700 Clark Hall
Hosted by Greg Fuchs
The Power of Imperfection: Embracing the Quantum Limit in Semiconductor Devices

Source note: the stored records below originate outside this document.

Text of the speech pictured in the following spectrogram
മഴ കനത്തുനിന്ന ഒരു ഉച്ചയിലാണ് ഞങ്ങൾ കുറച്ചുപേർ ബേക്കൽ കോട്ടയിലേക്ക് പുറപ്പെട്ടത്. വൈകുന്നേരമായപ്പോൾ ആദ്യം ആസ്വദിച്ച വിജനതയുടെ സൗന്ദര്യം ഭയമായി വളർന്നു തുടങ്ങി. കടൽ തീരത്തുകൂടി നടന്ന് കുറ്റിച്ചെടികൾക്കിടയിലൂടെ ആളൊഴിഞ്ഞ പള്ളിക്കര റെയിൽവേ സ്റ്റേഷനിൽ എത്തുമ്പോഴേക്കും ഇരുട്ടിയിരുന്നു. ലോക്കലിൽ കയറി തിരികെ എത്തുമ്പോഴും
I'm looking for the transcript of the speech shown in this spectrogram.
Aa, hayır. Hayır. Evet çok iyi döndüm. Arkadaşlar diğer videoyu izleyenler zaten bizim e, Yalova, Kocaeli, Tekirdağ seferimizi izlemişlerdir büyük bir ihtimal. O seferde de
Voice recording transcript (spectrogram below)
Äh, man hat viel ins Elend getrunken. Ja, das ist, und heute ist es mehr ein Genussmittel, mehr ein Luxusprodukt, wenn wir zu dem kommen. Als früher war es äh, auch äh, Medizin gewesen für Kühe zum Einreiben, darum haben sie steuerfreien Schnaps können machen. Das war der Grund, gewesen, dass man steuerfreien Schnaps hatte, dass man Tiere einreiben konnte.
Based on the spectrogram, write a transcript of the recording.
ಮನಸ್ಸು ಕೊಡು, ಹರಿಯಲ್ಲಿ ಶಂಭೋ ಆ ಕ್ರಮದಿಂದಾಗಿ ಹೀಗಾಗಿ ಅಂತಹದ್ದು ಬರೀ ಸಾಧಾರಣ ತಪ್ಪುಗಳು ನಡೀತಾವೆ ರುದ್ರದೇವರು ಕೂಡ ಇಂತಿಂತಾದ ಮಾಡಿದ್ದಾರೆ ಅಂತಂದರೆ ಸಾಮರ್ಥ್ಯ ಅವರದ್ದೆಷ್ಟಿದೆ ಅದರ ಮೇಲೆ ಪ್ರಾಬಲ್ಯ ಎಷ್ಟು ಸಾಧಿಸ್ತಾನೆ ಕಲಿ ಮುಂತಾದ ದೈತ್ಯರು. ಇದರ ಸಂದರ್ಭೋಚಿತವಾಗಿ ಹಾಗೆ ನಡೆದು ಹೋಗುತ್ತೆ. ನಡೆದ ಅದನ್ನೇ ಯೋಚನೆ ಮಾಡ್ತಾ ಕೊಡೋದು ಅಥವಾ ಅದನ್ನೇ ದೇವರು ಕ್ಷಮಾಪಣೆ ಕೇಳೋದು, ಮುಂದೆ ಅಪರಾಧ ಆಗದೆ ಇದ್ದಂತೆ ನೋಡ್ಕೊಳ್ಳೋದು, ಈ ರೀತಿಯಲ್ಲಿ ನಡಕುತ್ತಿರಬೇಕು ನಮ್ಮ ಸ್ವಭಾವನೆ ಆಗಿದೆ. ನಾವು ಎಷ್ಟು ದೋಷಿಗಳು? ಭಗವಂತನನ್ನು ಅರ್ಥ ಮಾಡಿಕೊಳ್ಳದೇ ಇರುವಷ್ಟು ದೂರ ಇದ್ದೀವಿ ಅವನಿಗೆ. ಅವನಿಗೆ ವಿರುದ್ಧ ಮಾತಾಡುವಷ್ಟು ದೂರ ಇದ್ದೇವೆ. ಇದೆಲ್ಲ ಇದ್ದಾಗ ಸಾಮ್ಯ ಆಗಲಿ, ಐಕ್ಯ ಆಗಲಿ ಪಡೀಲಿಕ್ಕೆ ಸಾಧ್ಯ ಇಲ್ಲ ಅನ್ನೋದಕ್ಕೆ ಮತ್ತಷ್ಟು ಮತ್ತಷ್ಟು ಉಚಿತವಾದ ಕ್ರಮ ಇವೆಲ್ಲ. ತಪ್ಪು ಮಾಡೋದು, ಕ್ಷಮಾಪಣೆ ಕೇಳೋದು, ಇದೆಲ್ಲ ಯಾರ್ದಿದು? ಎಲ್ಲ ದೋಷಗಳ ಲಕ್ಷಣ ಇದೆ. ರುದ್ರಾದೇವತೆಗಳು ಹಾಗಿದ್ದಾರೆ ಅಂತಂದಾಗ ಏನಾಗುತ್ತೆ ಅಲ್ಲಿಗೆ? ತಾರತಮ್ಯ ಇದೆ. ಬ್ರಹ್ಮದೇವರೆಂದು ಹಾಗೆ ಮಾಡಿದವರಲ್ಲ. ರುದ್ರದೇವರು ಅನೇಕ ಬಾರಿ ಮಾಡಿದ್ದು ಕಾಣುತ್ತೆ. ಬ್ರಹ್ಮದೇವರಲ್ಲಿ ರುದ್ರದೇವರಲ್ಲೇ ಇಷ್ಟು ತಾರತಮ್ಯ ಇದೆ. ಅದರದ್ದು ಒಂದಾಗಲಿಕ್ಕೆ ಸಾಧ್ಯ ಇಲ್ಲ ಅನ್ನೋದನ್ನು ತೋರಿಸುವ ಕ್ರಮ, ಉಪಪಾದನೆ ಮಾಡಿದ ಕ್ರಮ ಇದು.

Ironically, the same atom-scale defects that are the bane of many electronic devices could be the key to a grand challenge of 21st century science: harnessing the enormous complexity and sensitivity of quantum-coherent systems for practical applications. Certain semiconductor defects exhibit quantum-mechanical features comparable to isolated atoms or molecules, but in room temperature devices amenable to nanofabrication and integration. I will introduce this expanding research field and describe recent progress in identifying, creating, and controlling quantum states using defects in solid-state devices. In particular, I will highlight our group’s work to design new photonic device architectures and quantum control protocols that boost the performance of diamond nitrogen-vacancy centers as quantum memory nodes and nanoscale quantum sensors, and parallel efforts to identify spin-qubit systems in new materials – especially two-dimensional hexagonal boron nitride – that expand the potential for exploring fundamental physical phenomena and designing novel applications.